Stored data entries:
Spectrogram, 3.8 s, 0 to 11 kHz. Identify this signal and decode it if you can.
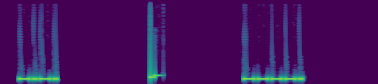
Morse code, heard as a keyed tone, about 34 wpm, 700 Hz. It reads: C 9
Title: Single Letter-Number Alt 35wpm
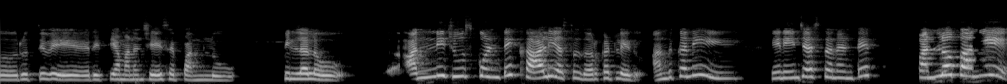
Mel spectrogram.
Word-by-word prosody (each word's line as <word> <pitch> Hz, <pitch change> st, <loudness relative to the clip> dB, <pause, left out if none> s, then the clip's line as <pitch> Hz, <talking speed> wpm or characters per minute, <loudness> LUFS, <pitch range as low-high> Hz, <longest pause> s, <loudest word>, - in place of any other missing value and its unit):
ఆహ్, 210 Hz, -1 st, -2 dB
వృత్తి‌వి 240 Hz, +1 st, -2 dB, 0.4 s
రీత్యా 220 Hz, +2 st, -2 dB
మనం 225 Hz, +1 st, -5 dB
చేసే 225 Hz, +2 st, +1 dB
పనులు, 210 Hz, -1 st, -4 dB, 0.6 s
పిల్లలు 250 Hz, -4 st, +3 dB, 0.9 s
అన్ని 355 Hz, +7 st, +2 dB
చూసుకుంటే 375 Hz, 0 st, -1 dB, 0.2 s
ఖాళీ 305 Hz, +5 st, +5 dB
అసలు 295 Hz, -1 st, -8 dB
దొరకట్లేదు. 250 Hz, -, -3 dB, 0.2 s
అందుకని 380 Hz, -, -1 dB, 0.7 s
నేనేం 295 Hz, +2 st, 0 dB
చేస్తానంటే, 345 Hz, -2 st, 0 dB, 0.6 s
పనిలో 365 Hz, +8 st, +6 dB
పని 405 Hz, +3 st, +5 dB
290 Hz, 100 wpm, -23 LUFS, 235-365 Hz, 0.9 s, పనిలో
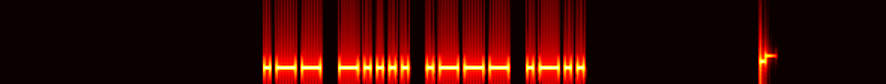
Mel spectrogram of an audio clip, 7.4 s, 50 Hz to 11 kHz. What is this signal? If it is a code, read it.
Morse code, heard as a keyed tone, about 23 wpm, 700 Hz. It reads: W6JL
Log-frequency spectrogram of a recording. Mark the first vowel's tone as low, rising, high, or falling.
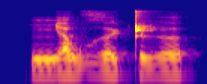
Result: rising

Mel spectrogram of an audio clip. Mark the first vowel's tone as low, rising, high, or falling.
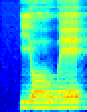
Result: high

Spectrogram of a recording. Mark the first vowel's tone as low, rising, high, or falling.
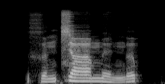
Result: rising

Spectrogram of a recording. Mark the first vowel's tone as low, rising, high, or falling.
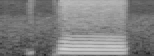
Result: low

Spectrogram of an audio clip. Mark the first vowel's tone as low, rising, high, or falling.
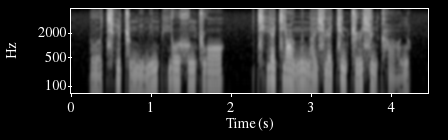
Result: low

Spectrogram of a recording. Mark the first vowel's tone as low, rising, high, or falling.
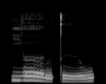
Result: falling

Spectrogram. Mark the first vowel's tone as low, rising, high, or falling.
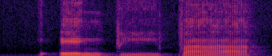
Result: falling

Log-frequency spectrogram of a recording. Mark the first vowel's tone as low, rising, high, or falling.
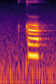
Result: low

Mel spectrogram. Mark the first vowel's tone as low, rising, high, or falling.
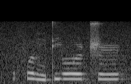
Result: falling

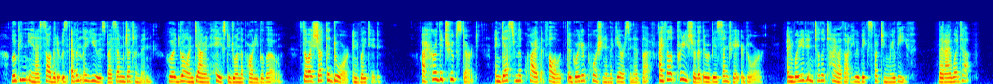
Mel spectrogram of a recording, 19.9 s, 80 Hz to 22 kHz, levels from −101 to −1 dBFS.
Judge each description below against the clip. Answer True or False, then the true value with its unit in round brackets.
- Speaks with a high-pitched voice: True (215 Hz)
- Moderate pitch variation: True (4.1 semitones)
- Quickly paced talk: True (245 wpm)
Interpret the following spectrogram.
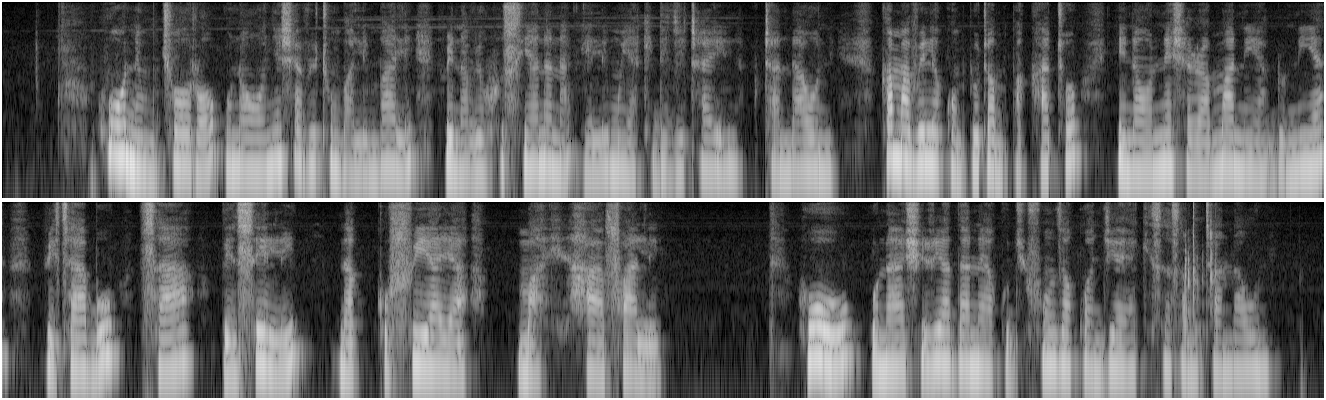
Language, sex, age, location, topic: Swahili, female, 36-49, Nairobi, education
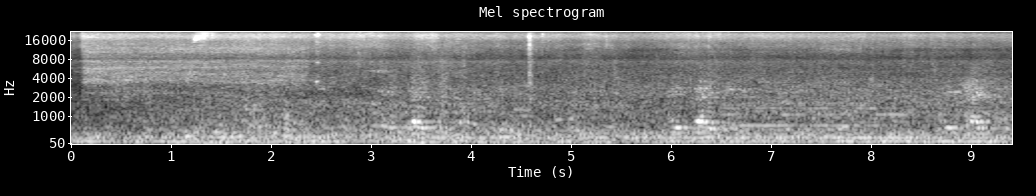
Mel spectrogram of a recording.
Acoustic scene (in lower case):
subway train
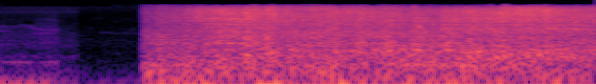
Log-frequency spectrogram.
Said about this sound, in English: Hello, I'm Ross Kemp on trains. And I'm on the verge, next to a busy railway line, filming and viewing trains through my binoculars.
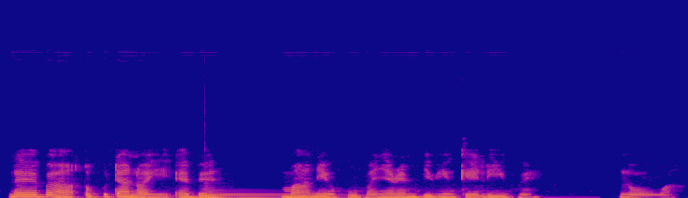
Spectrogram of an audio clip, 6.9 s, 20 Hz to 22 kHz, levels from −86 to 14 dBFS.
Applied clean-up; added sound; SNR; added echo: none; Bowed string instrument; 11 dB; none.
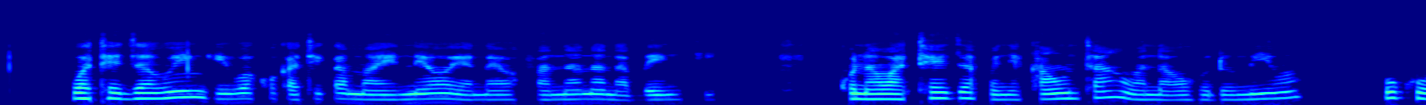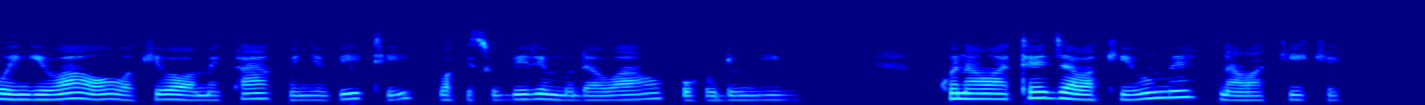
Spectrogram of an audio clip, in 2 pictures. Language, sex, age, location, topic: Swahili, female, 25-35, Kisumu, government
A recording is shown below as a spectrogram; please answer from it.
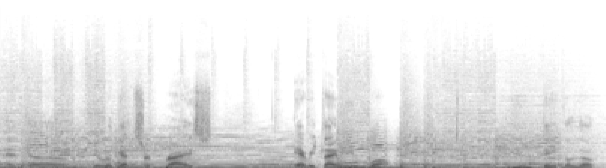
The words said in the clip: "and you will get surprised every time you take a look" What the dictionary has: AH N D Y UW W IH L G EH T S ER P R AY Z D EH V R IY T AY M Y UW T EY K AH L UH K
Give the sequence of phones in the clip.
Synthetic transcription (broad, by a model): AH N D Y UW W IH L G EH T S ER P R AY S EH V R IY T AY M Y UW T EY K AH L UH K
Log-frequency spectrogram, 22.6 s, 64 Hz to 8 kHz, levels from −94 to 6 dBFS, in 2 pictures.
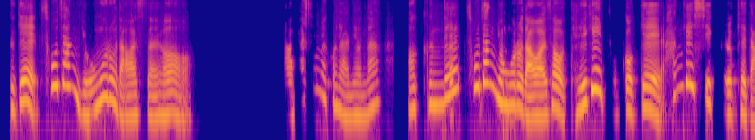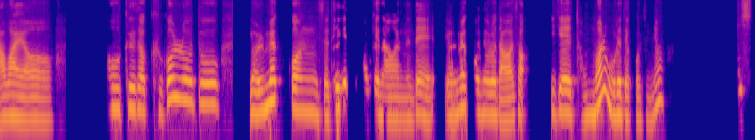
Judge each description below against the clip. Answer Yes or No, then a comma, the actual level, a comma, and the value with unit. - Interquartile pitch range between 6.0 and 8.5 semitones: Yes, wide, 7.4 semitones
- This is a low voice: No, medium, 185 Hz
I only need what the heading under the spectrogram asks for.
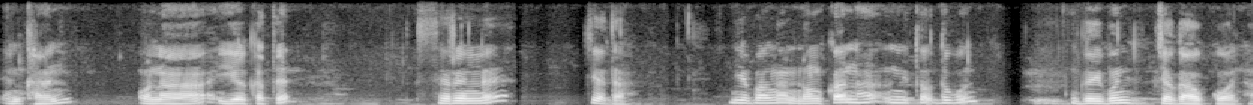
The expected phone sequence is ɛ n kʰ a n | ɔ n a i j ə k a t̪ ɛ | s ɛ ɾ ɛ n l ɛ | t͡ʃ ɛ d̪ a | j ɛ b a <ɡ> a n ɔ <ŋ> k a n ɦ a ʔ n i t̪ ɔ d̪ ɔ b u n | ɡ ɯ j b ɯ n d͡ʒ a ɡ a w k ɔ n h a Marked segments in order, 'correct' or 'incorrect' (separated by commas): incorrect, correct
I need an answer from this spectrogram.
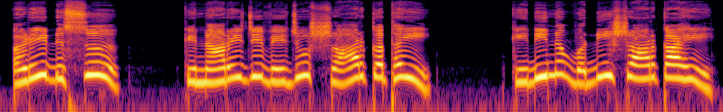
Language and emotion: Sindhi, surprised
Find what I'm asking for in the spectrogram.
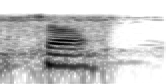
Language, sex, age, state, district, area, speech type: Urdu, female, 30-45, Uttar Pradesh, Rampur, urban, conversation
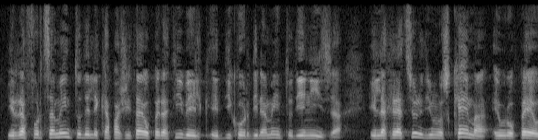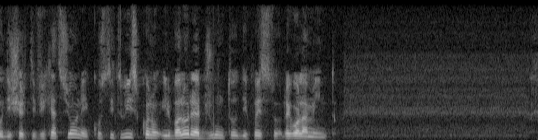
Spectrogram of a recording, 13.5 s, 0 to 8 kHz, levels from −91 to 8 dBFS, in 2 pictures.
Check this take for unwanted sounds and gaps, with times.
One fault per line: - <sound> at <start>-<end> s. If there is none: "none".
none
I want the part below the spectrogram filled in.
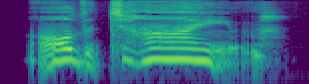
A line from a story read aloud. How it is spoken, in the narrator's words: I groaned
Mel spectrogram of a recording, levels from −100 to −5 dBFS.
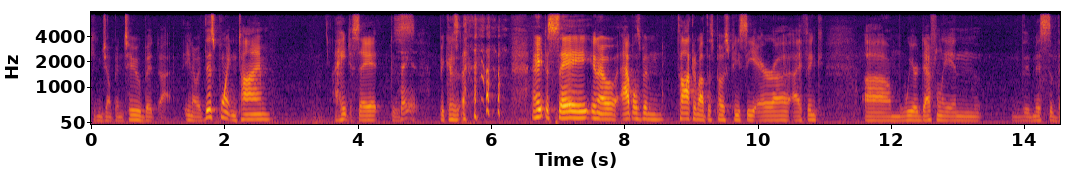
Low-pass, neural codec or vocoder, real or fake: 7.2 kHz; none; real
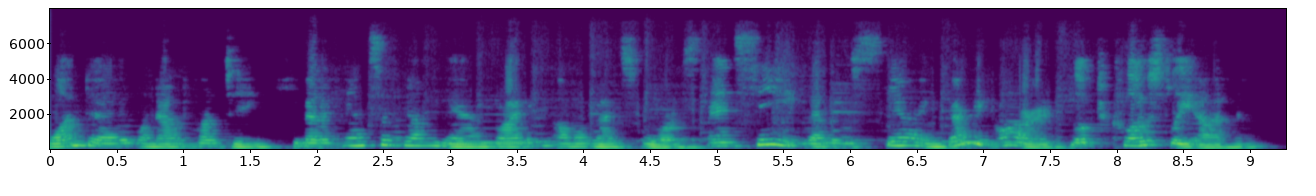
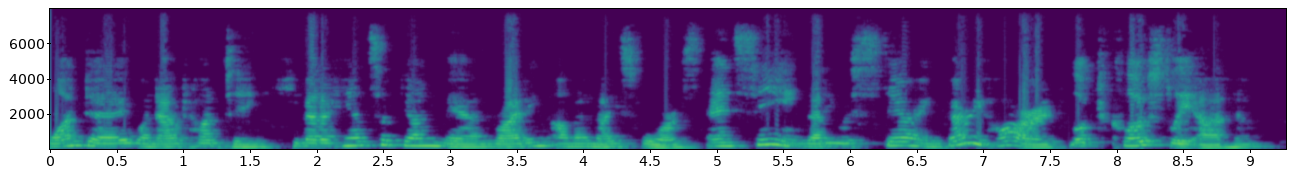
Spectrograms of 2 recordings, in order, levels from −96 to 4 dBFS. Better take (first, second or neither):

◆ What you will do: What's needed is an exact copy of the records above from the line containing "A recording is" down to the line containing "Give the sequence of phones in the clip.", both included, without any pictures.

◆ Answer to this exercise:
A recording is shown below as a spectrogram; please answer from it.
The words said in the clip: "and you will get surprised every time you take a look" What the dictionary has: AH N D Y UW W IH L G EH T S ER P R AY Z D EH V R IY T AY M Y UW T EY K AH L UH K
Give the sequence of phones in the clip.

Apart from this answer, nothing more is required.